In the world of property ownership, the terms ‘freehold’ and ‘leasehold’ represent the two primary forms of home ownership in the UK.
Understanding the nuances of these ownership types is vital when you are venturing into the property market, be it as a first-time buyer or an experienced property investor.
What is freehold ownership?
Freehold is arguably the simpler and more straightforward of the two forms of ownership.
When you buy a property on a freehold basis, you have:
What is leasehold ownership?
Contrastingly, leasehold is a more complex form of ownership, meaning that you have:
Freehold vs leasehold: Comparing the differences
One of the key differences between freehold and leasehold is to do with the ownership.
The ownership can be split into two sections – the duration and the scope. With freehold properties, you own both the property and land perpetually.
However, with leasehold properties, you only own the property (not the land on which it stands), which is only for a fixed term before you have to extend it for a fee. Here, after owning the property for over two years, you can request to increase the lease by up to 50 years.
Further differences between them are the maintenance of the land and property. For freehold property, it is the sole responsibility of the owner to keep up with maintenance. With leasehold though, management is often coordinated by the freeholder or a management company.
A final key difference between freehold and leasehold properties is the cost implications. Freehold costs are usually lower, as there is no ground rent or service charge. With leasehold properties though, there is the potential for there to be ground rent and service charges to be paid, which often increase over time.
Key things to think about
Understanding the difference between freehold and leasehold is crucial in making an informed decision when purchasing a property in the UK.
While freehold offers a more straightforward and unrestricted ownership, a leasehold can sometimes come with numerous conditions and potential pitfalls, including escalating ground rents and service charges.
If you are considering buying a leasehold property, it is advisable to scrutinise the length of the lease remaining, as it can significantly impact the property’s value and its mortgage ability.
Alternatively, if you are looking at a freehold property, understanding your full rights and responsibilities as the outright owner of the land and property is essential.

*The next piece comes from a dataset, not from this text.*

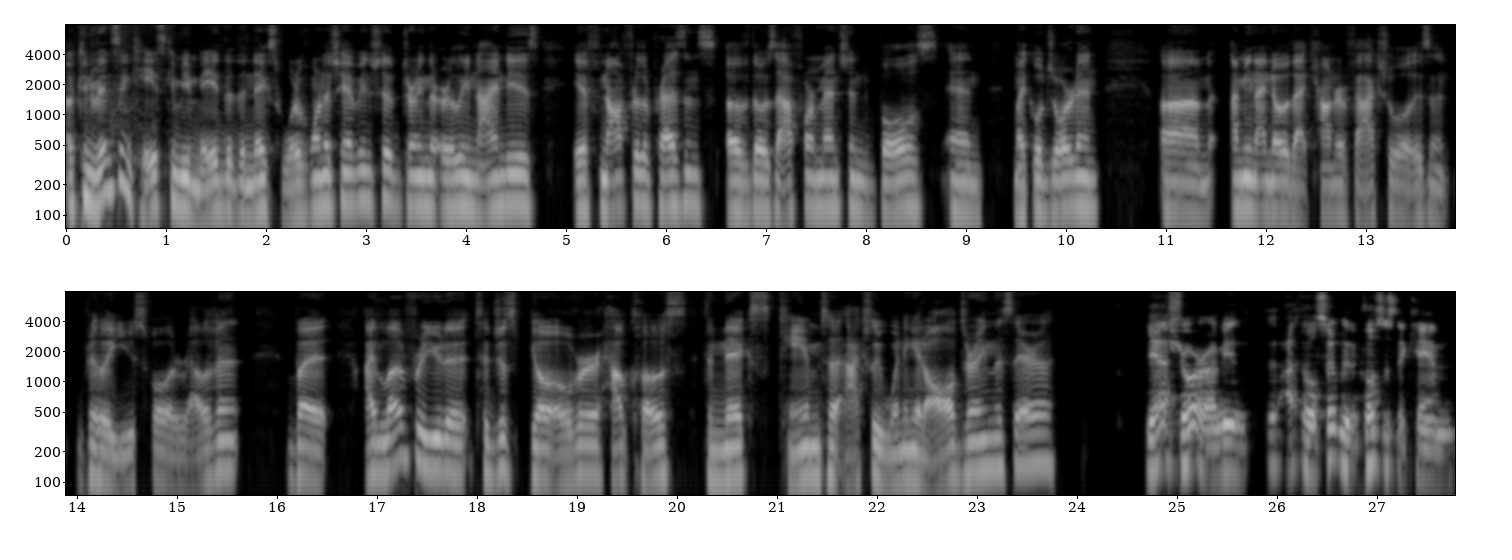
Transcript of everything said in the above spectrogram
A convincing case can be made that the Knicks would have won a championship during the early 90s if not for the presence of those aforementioned Bulls and Michael Jordan. Um, I mean, I know that counterfactual isn't really useful or relevant, but I'd love for you to to just go over how close the Knicks came to actually winning it all during this era. Yeah, sure. I mean, well, certainly the closest they came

If you are considering buying a freehold or leasehold property and would like legal advice, please contact us today.